3. Open a donor-advised fund account, make tax-deductible contributions before year end and decide on grant recommendations next year.

A donor-advised fund account may help clients separate the tax benefits of their philanthropy from their decisions about where to give. Any contributions of cash or non-cash assets received by December 31, including contributions that are bunched into the same year, are eligible for a 2022 tax deduction. Clients who are unsure about which charities to support through their account may take time to develop a strategic giving plan and then start recommending grants to charities in 2023 using the charitable dollars they set aside in 2022.

4. Donate cash from the sale of depreciated securities.

This is a strategy to keep in mind for clients who have securities in their portfolio that have lost value. They can sell those securities at a loss and use tax-loss harvesting to offset capital gains and up to $3,000 of ordinary income. Your clients can then claim a charitable deduction if they donate cash from the sale proceeds.

5. Use a part gift, part sale strategy to offset capital gains tax from investment portfolio rebalancing at year end.

This is a powerful conversation for you to potentially initiate whenever you are rebalancing your clients' portfolios or discussing strategies for concentrated positions. Help your clients understand that each time an appreciated position is sold in one of their taxable accounts, a taxable event occurs, but they can donate shares to eliminate the taxes they would owe.

Clients can utilize a part gift, part sale strategy to reduce the tax impact of rebalancing. This goal is accomplished by claiming a charitable deduction for donating appreciated assets in an amount that offsets the capital gains tax on selling other appreciated assets.

6. Contribute appreciated privately held business interests or real estate.

These assets may have appreciated significantly over time for clients and retained more value than other assets in 2022. As with contributions of publicly traded securities, clients generally can eliminate the capital gains tax they would otherwise incur if they sold the assets first and donated the proceeds. They can claim a charitable deduction for their contributions.

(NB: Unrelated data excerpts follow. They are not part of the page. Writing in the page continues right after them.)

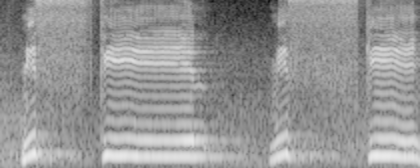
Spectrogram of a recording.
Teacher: Sin harus ada nahan di awal yang pertama, yang kedua ketika sukun betul-betul keterdengar sinnya, suara sinnya masih tetap berjalan, dan ketika hendak mengucapkan sinnya juga harus tekan sa bas seperti itu.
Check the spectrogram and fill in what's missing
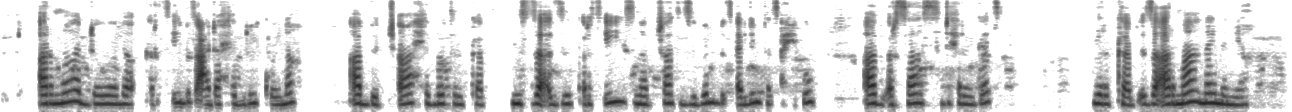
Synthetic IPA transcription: ʔaɾmad̪ɐwɐlɐʔʼkʼɨɾt͡sʼibɨzʼa̰ʕd̪aħɨβɾikʰo̞jna | ʔaβːɨt͡ʃʼːaħɨβɾit̪ʰɨɾɨkʰːɐβ | mɨsza̰ʔzikʼɨɾt͡sʼisɨnɐβt͡ʃʰat̪zɨβɨlbɨt͡sʼɐlːimt̪ʰɐt͡sʼaħifu | ʔaβʔɨɾsasd̪ɨħɾiɡɐt͡sʼ | jɪɾɨkʰːɐβʔɨziʔaɾmanajmɐnja

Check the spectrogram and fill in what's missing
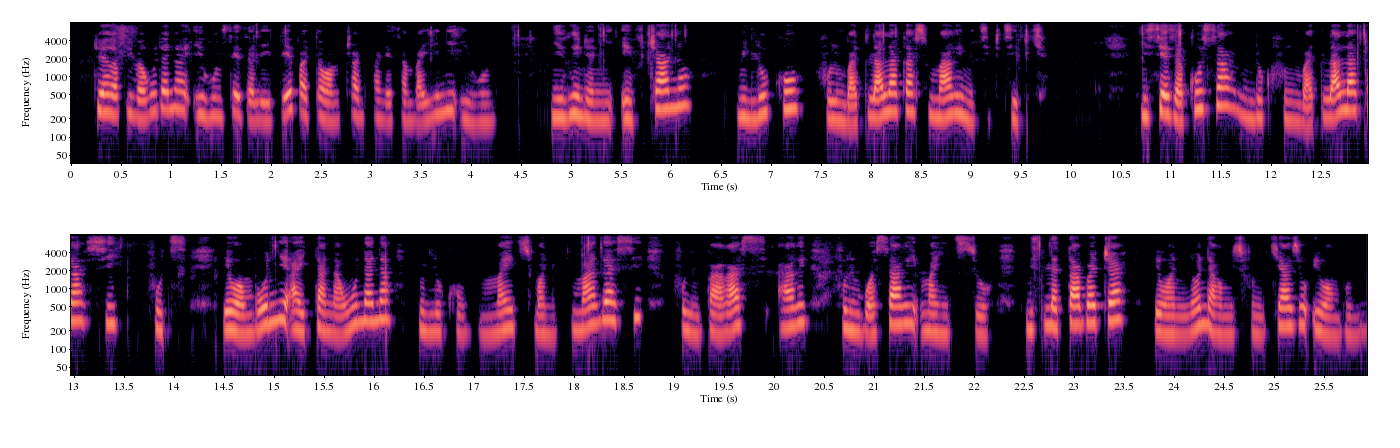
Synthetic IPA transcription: t̪ueɾəpivaut̪anəʔiɦunisezəlebefaːt̪awamiʈ͡ʂanufanesambainiʔiɦunə̥ | niɾiɳɖ͡ʐaniʔefi̥ʈ͡ʂanu | milukʰu | v̥ulumbat̪ilalakəsumaɾimit͡si̥pi̥t͡sipi̥kʲə̥ | misezəkusəmiluku̥v̥ulumbat̪ilalakəsi | fut͡si̥ewambuniʔaɦit̪anəunanə | milukʰumajt͡su̥manupimaŋɡəsi | v̥ulumpaɾasi̥aɾiv̥ulumbuasaɾimaint͡si̥z̥uɾu̥misilat̪abaʈ͡ʂə | ewaninonaɾimisi̥vunikʲazuʔewambunini

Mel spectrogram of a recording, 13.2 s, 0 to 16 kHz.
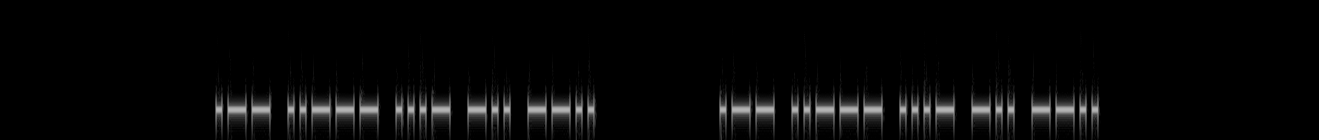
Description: Morse code, heard as a keyed tone, about 20 wpm, 700 Hz. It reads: W2VDZ W2VDZ
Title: USA Call Signs - 5 Characters - Repeated 2x - 20wpm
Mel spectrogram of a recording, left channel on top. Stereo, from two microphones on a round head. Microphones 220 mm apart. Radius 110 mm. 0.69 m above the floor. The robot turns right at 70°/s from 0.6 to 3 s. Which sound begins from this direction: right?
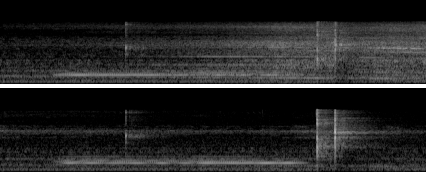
Crushing, at 3.2 s.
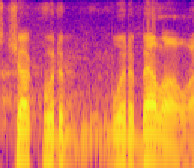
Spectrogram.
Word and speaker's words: Chuck Whittabello: And the actual pronunciations is Chuck Whittabello, and I almost stumbled there over that again.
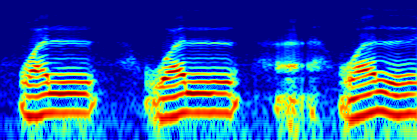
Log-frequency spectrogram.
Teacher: wa dimoncongkan dulu kemudian baru baca lam yang sukun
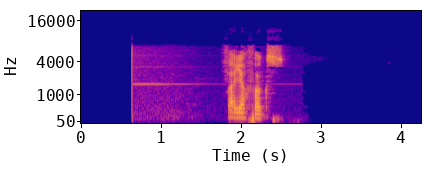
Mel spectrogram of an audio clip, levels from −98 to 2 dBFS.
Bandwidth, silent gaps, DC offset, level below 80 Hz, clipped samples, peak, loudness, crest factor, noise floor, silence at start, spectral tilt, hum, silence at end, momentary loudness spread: 12 kHz; none; under 0.1%; -52 dBFS; under 0.1%; -2 dBFS; -21 LUFS; 26 dB; -68 dBFS; 0.65 s; -3 dB/octave; none; 1.75 s; 22 LU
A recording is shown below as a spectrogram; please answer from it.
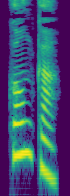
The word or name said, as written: ಕೊಂಗ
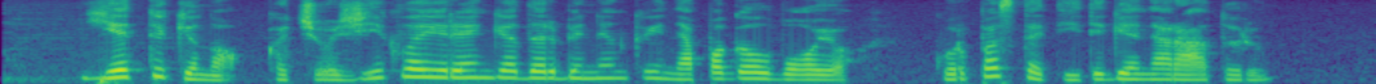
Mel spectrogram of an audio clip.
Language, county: Lithuanian, Kaunas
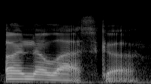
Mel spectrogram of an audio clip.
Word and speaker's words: Unalaska: How do you say the name of your city? Because I've read it, but I don't know how to say it. – Unalaska. – It's literally called Unalaska? – Yeah.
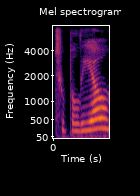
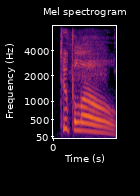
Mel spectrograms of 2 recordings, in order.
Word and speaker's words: Tupelo: in oh I'm not going to pronounce this tupo Mississippi t p l o Mississippi Tupelo is rising Tupelo thank you ly from College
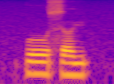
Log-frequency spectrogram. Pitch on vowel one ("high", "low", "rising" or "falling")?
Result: high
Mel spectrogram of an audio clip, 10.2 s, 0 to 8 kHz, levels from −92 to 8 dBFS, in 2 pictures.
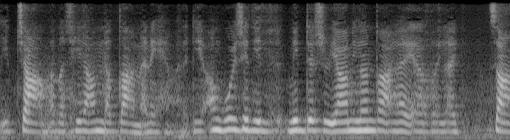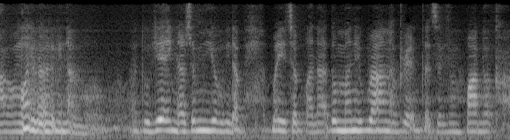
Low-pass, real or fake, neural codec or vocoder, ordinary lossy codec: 7.2 kHz; fake; codec, 16 kHz, 0.5 kbps, FunCodec, trained on LibriTTS, 25 frames a second; none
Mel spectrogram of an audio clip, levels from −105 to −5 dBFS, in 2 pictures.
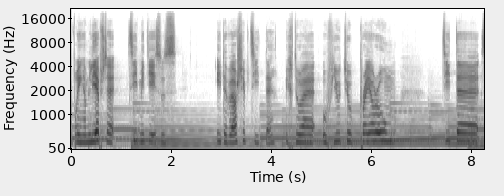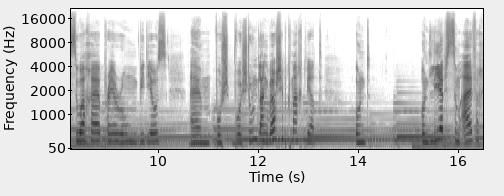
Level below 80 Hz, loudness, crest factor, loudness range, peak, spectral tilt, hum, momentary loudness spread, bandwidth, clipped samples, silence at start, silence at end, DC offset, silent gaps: -76 dBFS; -37 LUFS; 22 dB; 4 LU; -14 dBFS; -4.5 dB/octave; none; 13 LU; 18.5 kHz; under 0.1%; 0 s; 0 s; under 0.1%; none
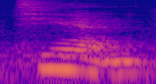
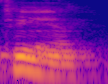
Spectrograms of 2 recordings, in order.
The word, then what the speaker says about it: Tian: Did I say it right? Tian. Tian. Tian, of course, she has more of an emphasis. I'm Southern, so I said 10. Okay, it's not T-E-N, it's T-I-A-N. It's a French dish.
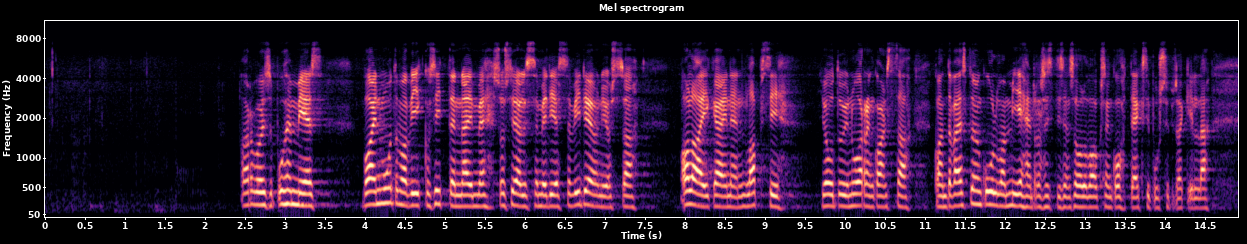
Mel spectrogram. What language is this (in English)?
Finnish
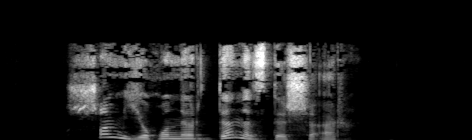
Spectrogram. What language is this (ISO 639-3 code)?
kbd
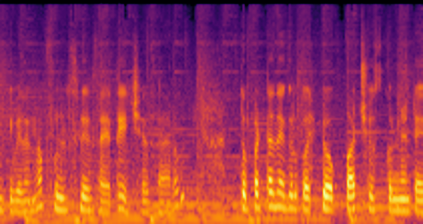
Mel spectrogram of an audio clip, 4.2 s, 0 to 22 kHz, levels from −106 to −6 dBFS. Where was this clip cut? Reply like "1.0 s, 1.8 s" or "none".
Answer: 3.1 s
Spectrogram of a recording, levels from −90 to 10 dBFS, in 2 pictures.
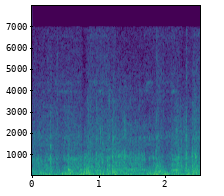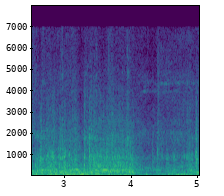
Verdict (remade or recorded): recorded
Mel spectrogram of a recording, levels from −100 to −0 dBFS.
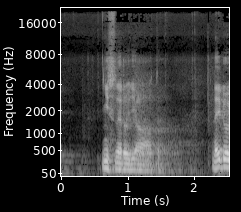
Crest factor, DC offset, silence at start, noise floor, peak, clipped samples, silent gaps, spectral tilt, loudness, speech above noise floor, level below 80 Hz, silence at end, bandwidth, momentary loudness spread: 18 dB; under 0.1%; 0.6 s; -58 dBFS; -10 dBFS; under 0.1%; none; -4.5 dB/octave; -27 LUFS; 32 dB; -56 dBFS; 0 s; over 20 kHz; 20 LU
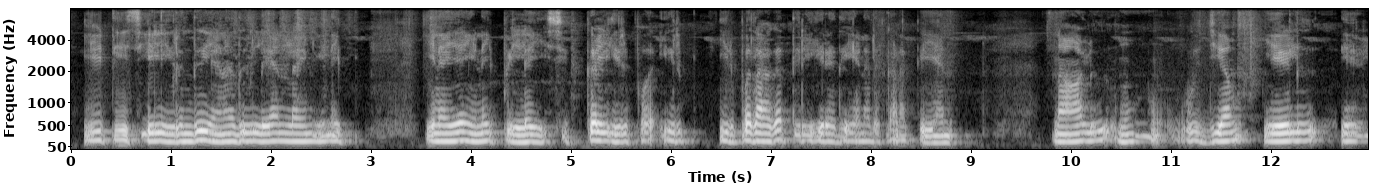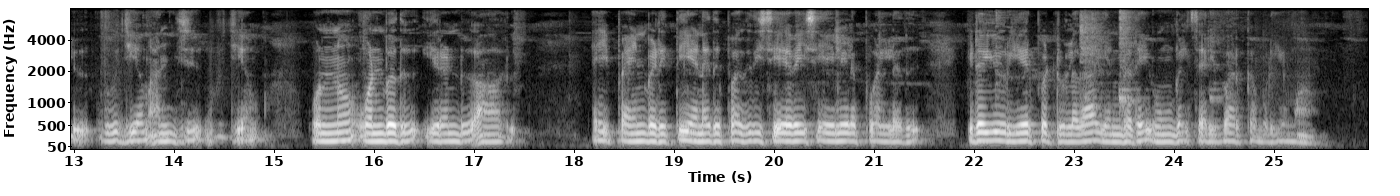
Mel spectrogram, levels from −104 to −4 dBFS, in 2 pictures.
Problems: none marked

Contributions of privately held business interests and real estate require special steps, including a qualified appraisal of the assets. Donor-advised funds, such as Schwab Charitable, have experience facilitating these contributions and can guide you and your clients through the steps and timelines.

7. Satisfy an IRA Required Minimum Distribution (RMD) through a Qualified Charitable Distribution (QCD).

Regardless of whether your older clients itemize or take the standard deduction, any individuals over the age of 70½ can direct up to $100,000 per year from their traditional IRAs to operating charities through QCDs.3 The QCD can be used to satisfy all or part of the client’s RMD for 2022 and is not considered taxable income for the client. Note that married couples who file their tax return jointly can each qualify for an annual QCD of up to $100,000.

Note that clients who wish to make a 2022 QCD should submit the request by the end of November to ensure the gift is received by December 31.

8. Use a charitable deduction to offset the tax liability on a retirement account withdrawal or conversion to a Roth IRA.

Clients with tax-deferred retirement accounts, such as traditional IRAs, can use charitable deductions to help offset the tax liability on the amount withdrawn and converted to a Roth IRA. The primary benefits of a Roth IRA are tax-free growth, tax-free withdrawals (if holding period and age requirements are met), no annual RMD, and elimination of tax liability for beneficiaries (depending on the timing).

If your client is seeking to offset the tax liability on a standard withdrawal, remind them that if they aren’t over age 59½ they can incur an early withdrawal penalty.

What you can do next for your clients

Schwab Charitable offers a variety of resources to facilitate charitable conversations and help you deepen your relationships. 

Schwab Charitable